register model app for admin Django

We had also set up the __str__ method in the Post model. This method changes the string representation of a Post object to use the Post title, rather than the nondescriptive default of something like Object. This is why we see the title of each Post now in the admin interface.

__str__ in admin Django

Now it is easy to interact with the Post Model using the Admin Interface in Django.

post model django

Just for grins and practice, we can go back and test out querying the database using the Django ORM one more time.

djangoblog $python manage.py shell
Python 3.8.0 (tags/v3.8.0:fa919fd, Oct 14 2019, 19:21:23) [MSC v.1916 32 bit (Intel)] on win32
Type "help", "copyright", "credits" or "license" for more information.
(InteractiveConsole)
>>> from posts.models import Post
>>> post1 = Post.objects.all()[0]
>>> post1.title
'A New Title!'
>>> post1.slug
'a-new-title'
>>> post1.body
'This is the first Post in the Django blog system.  We could have added the slug and body fields using the interactive shell, but this is an example of how to interact with your Model using the Django Admin Interface.'
>>> post2 = Post.objects.all()[1]
>>> post2.title
'Second Post!'
>>> post2.slug
'second-post'
>>> post2.body
'This is the second post of the Blog system in Django.  It was created using the Post model.  There are all kinds of things we could add to this post, but alas, here it is.'

Fetch All Models and Send To Template

Right now if we visit the base URL for the posts app at http://localhost:8000/posts/, we are still seeing the empty placeholder Html. This is good, we have URL routing setup correctly, and our view is correctly rendering a template for display. This is static data, however. We now have some dynamic data in the database thanks to our Post model. So let’s add the ability to fetch all records using the Django ORM, and then pass those posts to the template for display. To begin this process we need to edit the views.py file in the posts app.

posts/views.py

There are three highlighted lines of code above, let’s explain what each line does one at a time.

  • The first highlighted line of code imports the Post model into this file so we can make use of it.
  • The second highlighted line of code uses the Django ORM to fetch all Post records in the database while also sorting them by date. This ensures the posts are in order when we display them.
  • The third highlighted line of code is there to emphasize how we pass data from a view to a template in Django. The dictionary that we include as an argument to the render() function is how we pass data from the view to the template.

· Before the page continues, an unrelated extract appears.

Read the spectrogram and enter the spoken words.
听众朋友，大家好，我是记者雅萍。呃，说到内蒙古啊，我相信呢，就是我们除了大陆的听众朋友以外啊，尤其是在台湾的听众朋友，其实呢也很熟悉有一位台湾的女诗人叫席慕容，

Leveraging Template Tags in Django

Now that we are passing some dynamic data to our Django Template file, we can make use of template tags in Django to render out this dynamic data in the template file. Recall that there are two types of template tags in Django. We have the {% %} tags for our control structures, and the {{ }} tags for outputting data in the template.

posts/templates/posts/post_list.html

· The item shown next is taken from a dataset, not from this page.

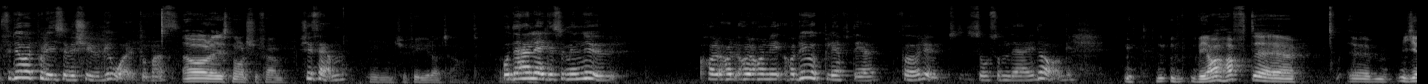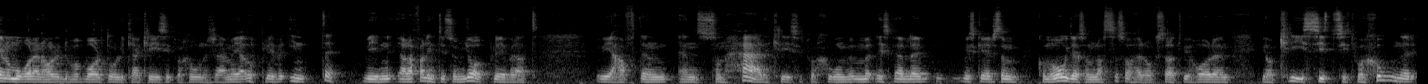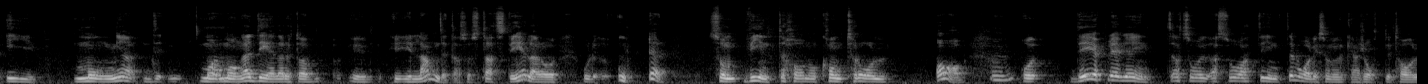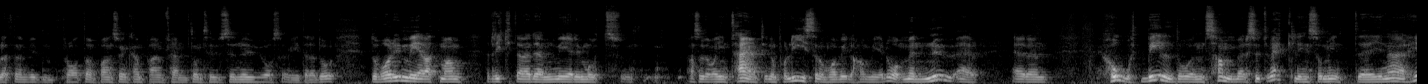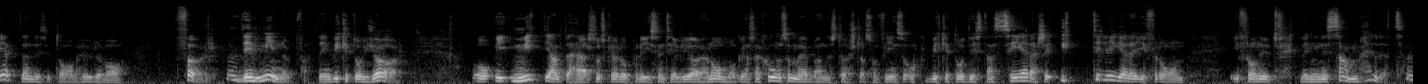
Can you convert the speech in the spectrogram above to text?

Now we see our posts when visiting the http://localhost:8000/posts/ URL instead of the static page.

index page for posts app

Adding A Custom Model Method

We can add methods to the Model class to provide specific functionality. One such example might be adding a snippet() function that displays only the first 70 characters of the body text. Then, at a later time, we can add a details page that each post can link to in order to view the full text.

posts/models.py
We can modify the Post model like so.

posts/templates/posts/post_list.html
Then in the template, we can output the title, snippet, and slug.

The result is a shortened body text which only displays the first 70 characters. Pretty cool!

django custom model method

Learn More

Models In Django Summary

A model in Django is a single source of information about the data in your application. It contains all the essential fields and associated behaviors of the data you’re storing. In general, each model maps to a single database table. Each model is a Python class that subclasses django.db.models.Model. Each attribute of the model represents a database field. Once you set up your Models correctly, Django gives you an automatically-generated database-access API using Object Relational Mapper technology.